Jason Stalnaker, Scott A. Diddams, Tara M. Fortier, K Kim, Leo W. Hollberg, James C. Bergquist, Wayne M. Itano, Marie Delaney, Luca Lorini, Windell Oskay, Thomas P. Heavner, Steven R. Jefferts, Filippo Levi, Thomas E. Parker, Jon H. Shirley


We report the technical aspects of the optical-to-microwave comparison for our recent measurements of the optical frequency of the mercury single-ion frequency standard in terms of the SI second as realized by the NIST-F1 cesium fountain clock. Over the course of six years, these measurements have resulted in a determination of the mercury single-ion frequency with a fractional uncertainty less than $7 \times 10^{-16}$ making it the most accurately measured optical frequency to date. In this paper, we focus on the details of the comparison techniques used in the experiment and discuss the uncertainties associated with the optical-to-microwave synthesis based on a femtosecond laser frequency comb. We also present our most recent results in the context of the previous measurements of the mercury single-ion frequency and arrive at a final determination of the mercury single ion optical frequency: $f({\rm Hg}^+) = 1 \, 064 \, 721 \, 609 \, 899 \, 145.30(69) \: {\rm Hz}$.

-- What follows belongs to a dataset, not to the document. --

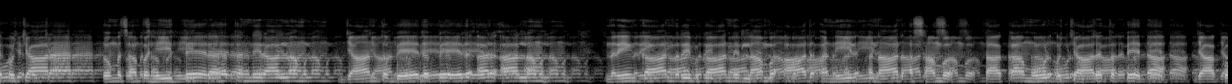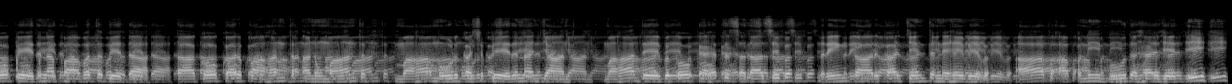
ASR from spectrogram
ਉਚਾਰੈ, ਤੁਮ ਸਭ ਹੀ ਤੇ ਰਹਿਤ ਨਿਰਾਲਮ, ਜਾਣਤ ਵੇਦ ਭੇਦ ਅਰ ਆਲਮ। ਨਰਿੰਕਾਰ, ਨਿਰਵਕਾਰ ਨਿਰਲੰਭ ਆਦ ਅਨੀਲ, ਅਨਾਦ ਅਸੰਭ, ਤਾਕਾ ਮੂੜ ਉਚਾਰਤ ਭੇਦਾ, ਜਾਕੋ ਭੇਦ ਨ ਪਾਵਤ ਵੇਦਾ, ਤਾਕੋ ਕਰ ਪਾਹੰਤ ਅਨੁਮਾਨਤ, ਮਹਾ ਮੂੜ ਕਛ ਭੇਦ ਨ ਜਾਣਤ। ਮਹਾਦੇਵ ਕੋ ਕਹਿਤ ਸਦਾ ਸਿਵ ਰਿੰਕਾਰ ਕਾ ਚਿੰਤ ਨਹਿ ਵਿਵ। ਆਪ ਆਪਣੀ ਬੂਧ ਹੈ ਜੇਤੀ,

Applied Physics B


cesium frequency standard, femtosecond frequency comb, mercury ion clock, optical clock, optical frequency measurement, optical-to-microwave conversion
Created October 1, 2007, Updated November 29, 2016